Here’s how an artist imagined Rosetta’s Comet (67P/Churyumov–Gerasimenko) would look when compared to the size of downtown Los Angeles. Makes you think about those end-of-the-world movies, no?

Image credits: anosmicovni

Although none of the previous objects have substance compared to our sun, a yellow dwarf star

Image credits: ajamesmccarthy

Sitting at the center of our system, the Sun is an almost ideal sphere of hot plasma with an area of 6.09 × 1012 km2 which is 12,000 Earths (simply think of it for a moment!). It takes 8 minutes and 19 s for the light from the Sun to reach our world. The Sun is made from ~ 73% hydrogen with the rest being primarily helium (~ 25%) and just small quantities of much heavier aspects, consisting of oxygen, carbon, neon, and iron. According to Wikipedia, the Sun “presently merges about 600 million lots of hydrogen into helium every second, transforming 4 million lots of matter into energy every second as a result”. The energy (which can take 10,000– 170,000 years to leave from its core) is the source of Sun’s light and heat. When these procedures reduce, the Sun’s core will increase density and temperature level and the external layers will broaden, taking in the orbits of Mercury and Venus and rendering Earth uninhabitable. However that’s not going to occur in the upcoming 5 billion years or two, absolutely nothing to fret about!

This is how Earth looks from the surface of the Moon, not too bad?

Image credits: NASA/Bill Anders

Well, Mars gives a completely different perspective to our little planet

Image credits: NASA

And then there’s the view from behind Saturn’s rings, we seem like a planet for ants

Image credits: NASA

Around 2.9 billion miles away, just beyond Neptune, we seem smaller than a grain of salt

Image credits: NASA

So if that doesn’t put things into perspective, then let’s go big. This is how Earth looks when compared to the Sun

Image credits: John Brady/Astronomy Central

Though the Sun doesn’t look as bad when looking from the surface of Mars, right?

Image credits: NASA

There are so many stars in the universe that their number outweighs how many grains of sand there are on Earth’s beaches

Image credits: Sean O’Flaherty
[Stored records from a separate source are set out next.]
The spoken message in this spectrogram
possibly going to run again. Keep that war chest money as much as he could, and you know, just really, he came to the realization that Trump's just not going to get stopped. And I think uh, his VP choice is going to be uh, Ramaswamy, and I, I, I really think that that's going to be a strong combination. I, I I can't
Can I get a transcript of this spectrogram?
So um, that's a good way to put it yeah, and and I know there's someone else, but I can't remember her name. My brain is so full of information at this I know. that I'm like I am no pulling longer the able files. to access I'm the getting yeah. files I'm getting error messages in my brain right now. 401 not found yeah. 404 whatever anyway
Which means that our sun is just a grain of sand in the whole picture, especially compared to such giants like VY Canis Majoris
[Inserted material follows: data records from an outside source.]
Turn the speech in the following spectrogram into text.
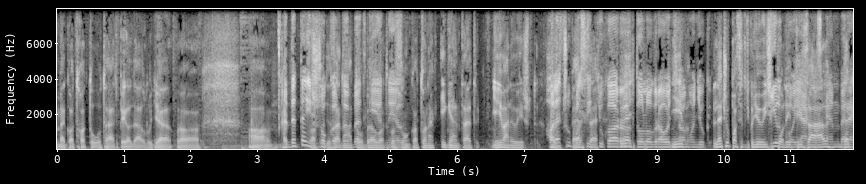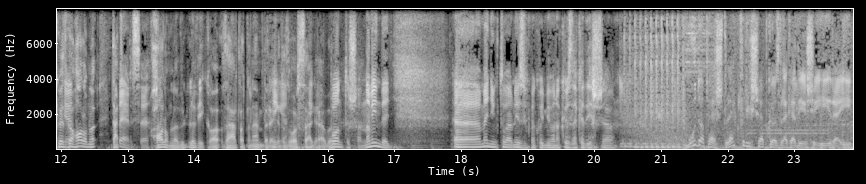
megadható. Tehát például ugye a, a hát de te is azt, sokkal többet kérnél. katonák. Igen, tehát nyilván ő is. Ha lecsupaszítjuk arra egy, a dologra, hogy nyilván, mondjuk lecsupaszítjuk, hogy ő is politizál, de közben halom, tehát persze. halom lövik az ártatlan embereket igen, az országában. Igen, pontosan. Na mindegy. Uh, menjünk tovább, nézzük meg, hogy mi van a közlekedéssel. Budapest legfrissebb közlekedési hírei,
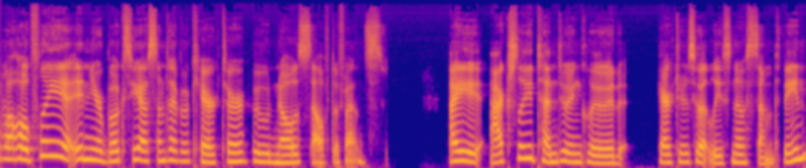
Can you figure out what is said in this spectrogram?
well, hopefully in your books you have some type of character who knows self defense. I actually tend to include characters who at least know something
Image credits: Oona Räisänen

If VY Canis Majoris was placed in the center of our solar system, it would almost reach the orbit of Saturn

Image credits: Discovery Channel

If the Sun was scaled down to the size of a white blood cell, the Milky Way would be the size of the continental United States

Image credits: NASA

So when you look at our galaxy from that perspective, our tiny Earth truly loses its sense of magnitude

Almost all individual stars we see at night scattered all across the sky are just a fraction of what lies out there

Image credits: ScienceDump

And if you thought that the Milky Way is huge, here it is next to IC 1101, which is 1.04 billion light-years away

Image credits: IC 1101

To top the overwhelming vastness of universe exemplified so far, here’s a photo of thousands of galaxies taken by the Hubble Space Telescope

Image credits: NASA

And here’s one of them, UDF 423, 7.7 billion light-years away

Image credits: NASA

What you see at night is just a small part of the universe

Image credits: NASA

And if you came here expecting black holes, here it is! This one’s compared to Earth’s orbit. Terrifying, isn’t it?

Image credits: D. Benningfield/K. Gebhardt/StarDate

 

What’s your Reaction?
+1
0
+1
3
+1
0
+1
8
+1
0
+1
0
+1
0